I don't have a good natural head for history--I tend to get easily bogged down in details and lose track of who's who, where, what, and other essentials. McCullough may be my favorite historian because he essentially solves these issues for me, and seems to view the story and essential lessons it provides as the primary purpose in sharing a history.
For historical purists, no fear: McCollough has all the scholarship and hard data your heart may desire; his talent seems to be that he includes all that without making it the main focus. After reading/listening to this book, I'm eager to listen to it again and actually learn some of the harder data--which indicates, I think, that McCullough is also a master teacher. I keep wondering: Did I learn any of this in school? (I am forgetful, so I can't entirely blame my former teachers), but I do know that I have never appreciated the struggle and heroic significance of the Revolutionary War: like too many of my peers, I thought the Revolution was a rather distant part of American history that "just happened" and "oh, yeah, from which we all benefited." I will never view history in this lackadaisical manner again.
This book left me wishing for "1777". It is a great novel by a great writer that captivates the imagination of the history buff in me. Lots of behind the scenes detail that the average person does not consider when remembering the founding of the U.S.A.
I read Washington's Crossing before reading 1776. 1776 reads like an Abridged version of Washington's Crossing. A solid read about a critical period of this country's history. For those looking for a general overview of the time period this book is perfect. For those looking for a detailed account of the period I would suggest Washington's Crossing as well. There were some interesting details that 1776 included that I didn't get in Washington's Crossing. Perhaps the most interesting was Washington's meeting with the British 2nd in command shortly before the start of the New York campaign.
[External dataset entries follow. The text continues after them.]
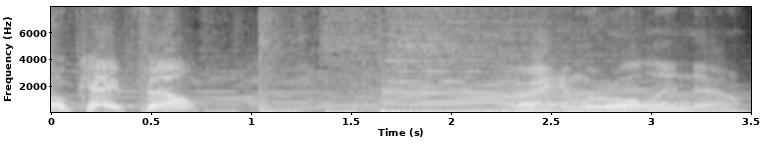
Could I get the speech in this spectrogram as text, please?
Okay, Phil. All right, and we're all in now.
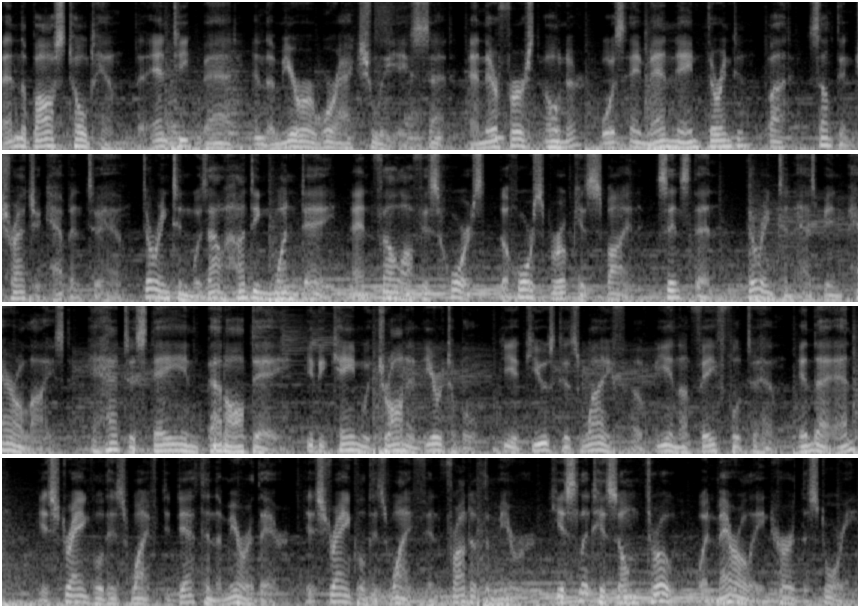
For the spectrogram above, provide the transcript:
then the boss told him the antique bed and the mirror were actually a set, and their first owner was a man named Etherington, but something tragic happened to him. Etherington was out hunting one day and fell off his horse. The horse broke his spine. Since then, Etherington has been paralyzed. He had to stay in bed all day. He became withdrawn and irritable. He accused his wife of being unfaithful to him. In the end, he strangled his wife to death in the mirror there. He strangled his wife in front of the mirror. He slit his own throat. When Marilyn heard the story,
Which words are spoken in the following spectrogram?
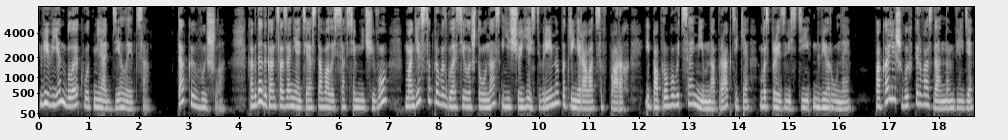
Вивьен Блэквуд не отделается. Так и вышло. Когда до конца занятия оставалось совсем ничего, Магесса провозгласила, что у нас еще есть время потренироваться в парах и попробовать самим на практике воспроизвести две руны. Пока лишь в их первозданном виде,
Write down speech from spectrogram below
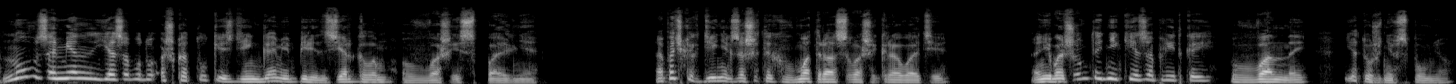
Ну, взамен я забуду о шкатулке с деньгами перед зеркалом в вашей спальне, о пачках денег, зашитых в матрас вашей кровати, о небольшом тайнике за плиткой в ванной я тоже не вспомню.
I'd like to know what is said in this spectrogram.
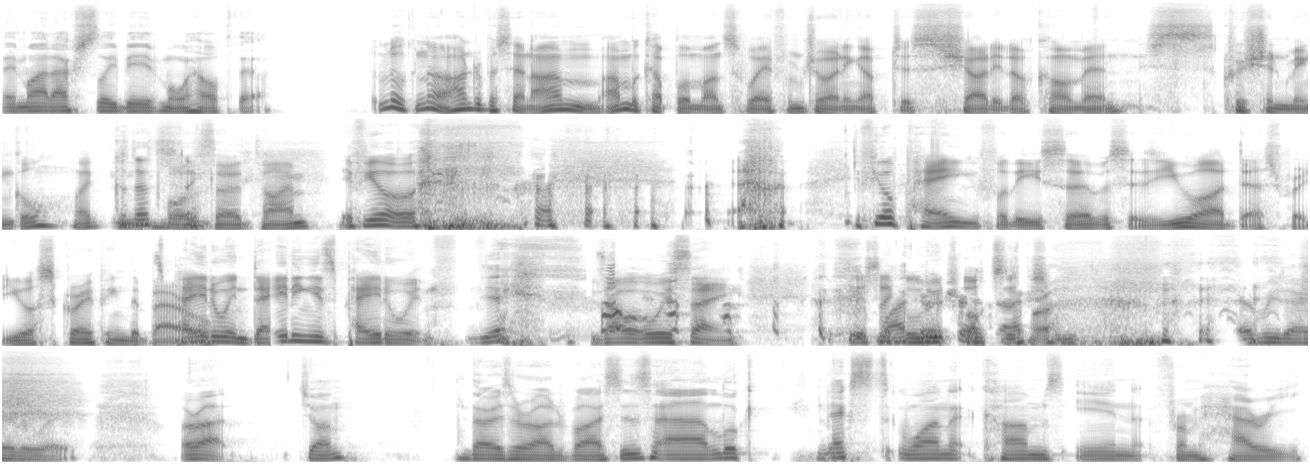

I surely wish I could have been present at that meeting. Hearing the account in the book, you feel like the air could have been cut with a knife.
I am definitely a "sneezer" when it comes to 1776. I can not quit talking about this book and about what this history means to me. If you wnat a lesson on perseverance, this is the right book!David McCullough brings the Revolutionary War right in your living room. The way McCullough writes, you feel as though you have been placed right in the middle of everything that was going on in 1776. GET THIS BOOK!!!!!!
I absolutely could not stop listening to this book (wrapped it up in 5 days). I learned a ton about George Washington and, more importantly, the other players of 1776. Really good stuff.
Thoroughly enjoyed David McCullough's book and narration. Having only a cursory knowledge of the Revolutionary War this was a great introduction that shined a light of reality on the bigger than life George Washington.
This is the first book I've read/listened to by Mr. McCullough, and now I understand what all of the fuss is about. He has a knack for drawing together the right details at just the right moments to bring the story alive, and help you to understand its importance to the people who lived it and the ramifications that it has for today. Five stars for the story.
Mr. McCullough is a fine narrator, though there are others who narrate audiobooks for a living who probably would have done an even better job. 3.5 stars for the narration.
great narrative. It succeeds in placing you in the perspective of one viewing the events without the benifit of the knowledge of the outcome. And by exuming this sliver of time one understands that it was our finest hour, our 1939 when we stood for the most part alone against the superpower of the world, till all relized how serious and devoted we were to this newly born cause of freedom.
This is very good, relatively light & short, critical history. It is not enormously scholarly (I imagine that the paper volume is short on footnotes & bibliography), but it is in the inimitable McCullough tradition -- well-written, well-paced, not excessively fawning or deliberately breast-beating patriotic (in contrast to the late Stephen Ambrose's approach to just about everything), contains a good mixture of narrative, analysis & criticism, and helps the reader understand (both "novice" and the historiographers among us) the implications of what happened. An excellent complement to this work, also enormously readable but with a greater claim on original scholarship, is David Hackett Fischer's "Washington's Crossing," which is available on Audible as well. McCullough himself is the narrator, and he reads with vigor & emphasis, helping things move along.
This is a wonderful book. 1776 was an amazing year and the author captures the events and action with so much detail that its like he was there. I learned a lot about the revolutionary war - things I would have never learned in school. One thing that I found particularly interesting was how there were so many coincidences leading to wins or gains for the continental army. It was amazing how many times things looked like they were just about done for Washington's army only to see them turn around (sometimes overnight). I think that 1776 surprised everyone - including Washington himself. It was a great lesson in never giving up! Great read and I highly recommend for anyone - not just history buffs.